For example, in FY 2018 one shelter provider’s data suggested only 10 participants exited the program, but in reality the count was much more, the audit said.
In 2019, a review of the continuum of care revealed that the organization had no monitoring process or a data quality plan, meaning there was a risk of bad data.
In FY 2020, no COVID response programs entered health benefits-related data into the HMIS, which made it appear as if homelessness program participants were not enrolled in mainstream or health insurance benefits, the report revealed.
“The City should … analyze data quality and assist service providers in remediating any data concerns if needed,” Ruby said. “The City should also develop procedures to regularly monitor data quality and work with the County to ensure that service providers are adequately trained on how to use HMIS.”
The audit recommends city staff and service providers take appropriate steps to ensure that HMIS data is timely, accurate and complete. The city should also ensure it has staff with the technical skills to standardize valuable reports, analyze them and HMIS data as a whole and provide accessible dashboards for reference by employees, policymakers and the general public.
Fortunato Bas, who took office in 2019 and focused her efforts on providing housing, shaping the city budget to its residents’ needs and offering equitable services to individuals, originally called for the audit in 2019 in response to Oakland’s homelessness crisis, which has grown nearly 25% since then, the statement said.

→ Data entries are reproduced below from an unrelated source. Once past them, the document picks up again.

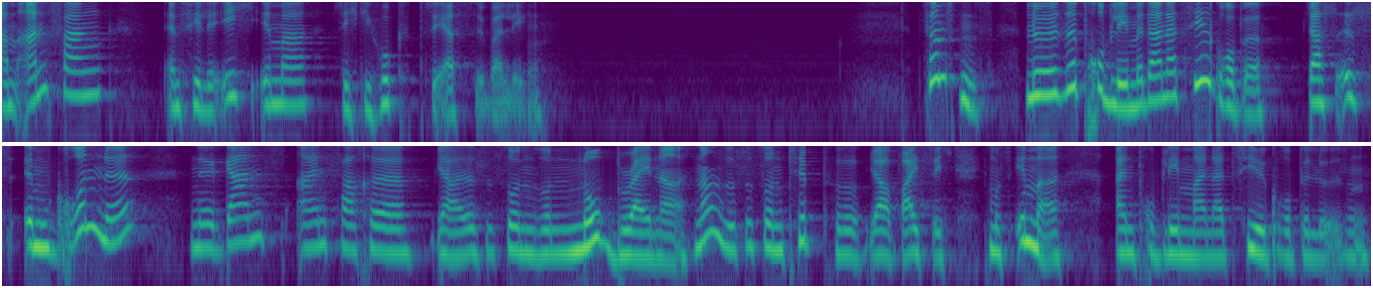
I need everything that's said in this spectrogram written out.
Am Anfang empfehle ich immer, sich die Hook zuerst zu überlegen. Fünftens, löse Probleme deiner Zielgruppe. Das ist im Grunde eine ganz einfache, ja, das ist so ein, so ein No-Brainer. Ne? Das ist so ein Tipp, ja, weiß ich, ich muss immer ein Problem meiner Zielgruppe lösen.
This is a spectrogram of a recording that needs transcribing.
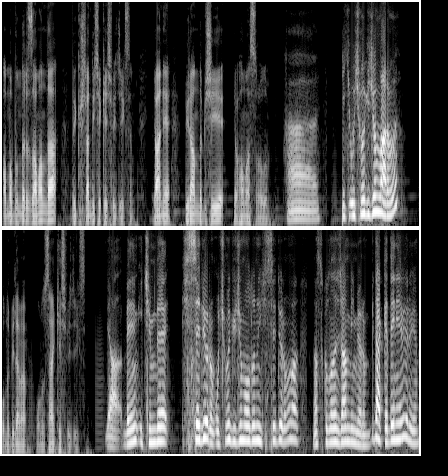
Ama bunları zamanla ve güçlendikçe keşfedeceksin. Yani bir anda bir şeyi yapamazsın oğlum. Ha. Peki uçma gücüm var mı? Onu bilemem. Onu sen keşfedeceksin. Ya benim içimde hissediyorum. Uçma gücüm olduğunu hissediyorum ama nasıl kullanacağımı bilmiyorum. Bir dakika deneyebilir miyim?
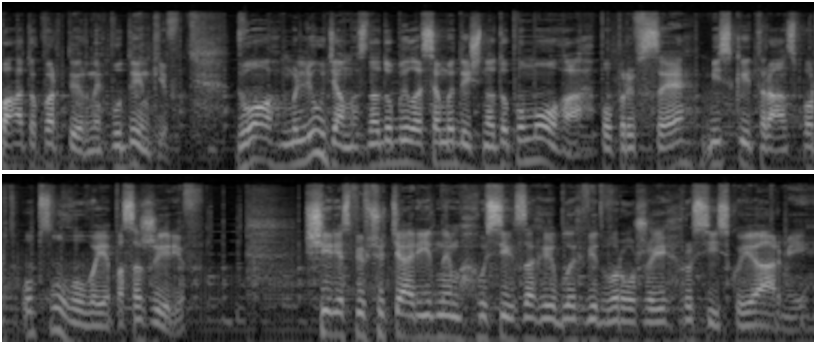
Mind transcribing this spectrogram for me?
багатоквартирних будинків. Двом людям знадобилася медична допомога. Попри все, міський транспорт обслуговує пасажирів. Щирі співчуття рідним усіх загиблих від ворожої російської армії.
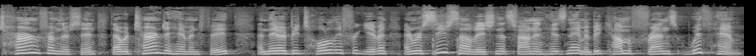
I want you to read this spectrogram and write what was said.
turn from their sin, that would turn to Him in faith, and they would be totally forgiven and receive salvation that's found in His name and become friends with Him.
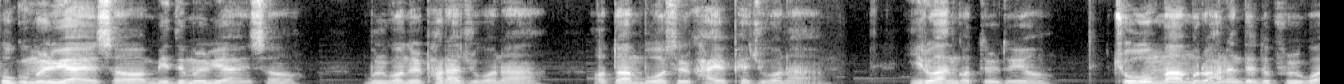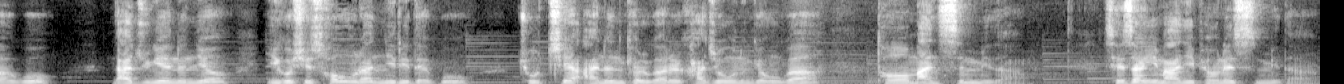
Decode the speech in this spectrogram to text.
복음을 위하여서 믿음을 위하여서 물건을 팔아주거나 어떠한 무엇을 가입해주거나 이러한 것들도요 좋은 마음으로 하는데도 불구하고 나중에는요 이것이 서운한 일이 되고 좋지 않은 결과를 가져오는 경우가 더 많습니다. 세상이 많이 변했습니다.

“With this baseline information, Oakland must create stronger programs and services with management systems for accountability and results so that we can develop an impactful strategic plan to address the homelessness crisis,” Fortunato Bas said. “Our unsheltered neighbors deserve services that lead to dignity and permanent housing, and our taxpayers deserve accountability and results from our investments.”